Regulators are once again taking a deeper look into small business lending as they seek to understand how to encourage transparency and best practices in the small business sector of financing.
The Consumer Financial Protection Bureau (CFPB) recently launched an inquiry into the small business financing market, calling for comments from interested parties including various consumer groups, bank and non-bank lenders, small businesses, regulators and other community development organizations. The inquiry is intended to identify the types of credit products being offered to small businesses by financial institutions, the sources that small businesses typically contact for credit and how lenders define and quantify small businesses.
The request for information is also the CFPB’s first step in forming rules about the collection and reporting of lending data. For the most part, there are no data available on the race, ethnicity or sex of commercial borrowers, and gathering such data is against the law because it cannot be used in making lending decisions.
Thus far, the overall response to the inquiry has been mixed. Banks have advised the bureau to proceed with caution while credit unions are asking for exemption to any further rulemaking that could increase the regulatory burdens and compliance costs on small business lending. Lawmakers have called into question the privacy impact of publicly releasing lending data.
So where do lending marketplaces stand on these issues?
Lending Marketplaces Believe in Protecting Business Owners and the Industry
We believe in protection for business owners as well as the industry. Lending marketplaces and online lenders are focused on serving the small business borrower; our number one goal should always be to protect these entrepreneurs who are not only the backbone of the U.S. economy, but the lifeblood of the online lending industry. Their success is our success and we champion that. We agree that coming together in the name of creating standards for transparency and best practices in lending is the best way for us to protect both the customer and the industry. We want to safeguard the borrower while at the same time leave the door open for continued innovation and growth in online lending.

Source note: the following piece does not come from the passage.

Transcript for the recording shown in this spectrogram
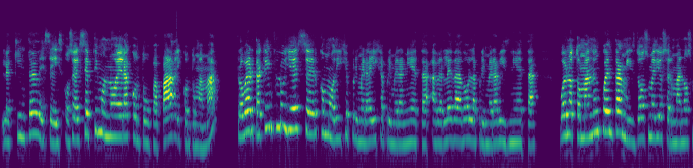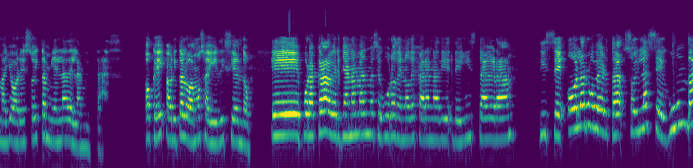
La quinta de seis, o sea, el séptimo no era con tu papá y con tu mamá. Roberta, ¿qué influye ser, como dije, primera hija, primera nieta, haberle dado la primera bisnieta? Bueno, tomando en cuenta a mis dos medios hermanos mayores, soy también la de la mitad. Ok, ahorita lo vamos a ir diciendo. Eh, por acá, a ver, ya nada más me aseguro de no dejar a nadie de Instagram. Dice, hola Roberta, soy la segunda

Ultimately as online lenders and marketplaces, we should be laser focused on providing a good experience for our customers, the small business borrowers. If we’re doing that, as an industry we can sort out the bad actors that don’t have the borrowers’ best interests in mind without relying solely on the government to do so. As a marketplace for small business loans, Lendio works with over 75 different lenders to provide borrowers access to capital. Because of our unique platform we are perfectly positioned to weed lenders out of our deals and leads if they aren’t up to par. Lenders alone can’t do that.
Lending Marketplaces Believe in Educating Lawmakers to Cut Down Red Tape
In December, the U.S. Office of the Comptroller of the Currency announced it would offer special-purpose charters that allow online lenders and marketplaces to do business nationwide, circumventing state regulations that require firms to be licensed in each state they do business.
The debate over these charters is still heating up. Recently the New York Department of Financial Services filed a lawsuit challenging the OCC’s fintech charter, calling it “lawless, ill-conceived and destabilizing of financial markets.” The Conference of State Banking Supervisors has also filed a similar lawsuit.
Lending marketplaces and online lenders believe in helping to educate lawmakers in order to avoid regulatory overload. As an industry, it’s our goal to avoid layers of red tape that increase compliance costs and ultimately limit the loan options available to small business borrowers. We can do a lot to avoid regulatory overload. If we work together as lenders and marketplaces to educate and properly inform our legislators, they’ll be better able to put in place fair regulations that protect both borrowers and lenders. Education should be the key objective of both groups, lenders and legislators. This will help eliminate certain knee-jerk reactions to hot-topic, sensationalized stories that are a two-percent issue versus a majority issue most of the time.
Lending Marketplaces Believe in Working with Regulatory Groups
In the name of establishing guidelines to avoid practices like double dipping, stacking and other predatory forms of lending, many working regulatory groups have formed in the industry, and many of them are made up of online lenders and marketplaces.
As regulators dive further into the small business lending market, we as lending marketplaces seek to add our influence to their policy-making. Through our commitment to protecting business owners, educating lawmakers and working with regulatory groups to do so, we believe we can help incentivize small business owners, promote growth in the online lending industry and continue to add fuel to the U.S. economy.